How should advertising work in online journals?
(all this of course, IMHO, and not representing anyone else - but I'd like to start a conversation)
Compare many statements of the type:
"I don't want to pay for access, just support your service with advertising"
"It should be all open access, with the author paying, unless the author can't, then some foundation or other ought to pick up the slack"
to my horrified reaction:
"evil big publisher x dares to have Google ads on e access to journal y which we pay $x,000 a year to get"
to scientist/engineer reality:
"I sort of miss the ads for equipment and jobs, it made it easier to keep up with that sort of thing. I still flip through my society pub in print so I can get them. I'd like to be able to see older ones, too."
to publisher's reality:
- significant income used to come from advertising, particularly in chemistry and biomed journals, and as high as subscription prices are, they would be even higher without
- we haven't been able to convince advertisers to pay the same amount for online advertising
- we're getting a lot of crap for advertising in and around the scholarly journals we publish
Some publishers are picking only very relevant ads - like ones for scientific instruments while others, like one that starts with an Sp use Google Ads and they're frequently crap.
So how do we solve this problem? Some magazines have created online analogs of the print, that you can flip through like the print - and see ads, but this isn't the way most people use e-journals now.

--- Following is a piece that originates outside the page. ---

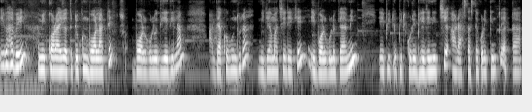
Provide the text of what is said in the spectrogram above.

Magazines and trade pubs are used differently than journals. Some of the publishers surround the html pages for journal articles with carefully selected ads, but what do you do about pdf articles and "seagull" users (swoop in, grab pdf, leave)?
What would you say if your journal article got published and when it came out, it had an ad at the top of the pdf page? Maybe from a company you didn't like for some reason? (like poor experience with equipment or ethics or just bad blood with a sales person) Or what if you thought it made it look like your paper (or data gathering) were sponsored by that company, which could be a conflict of interest?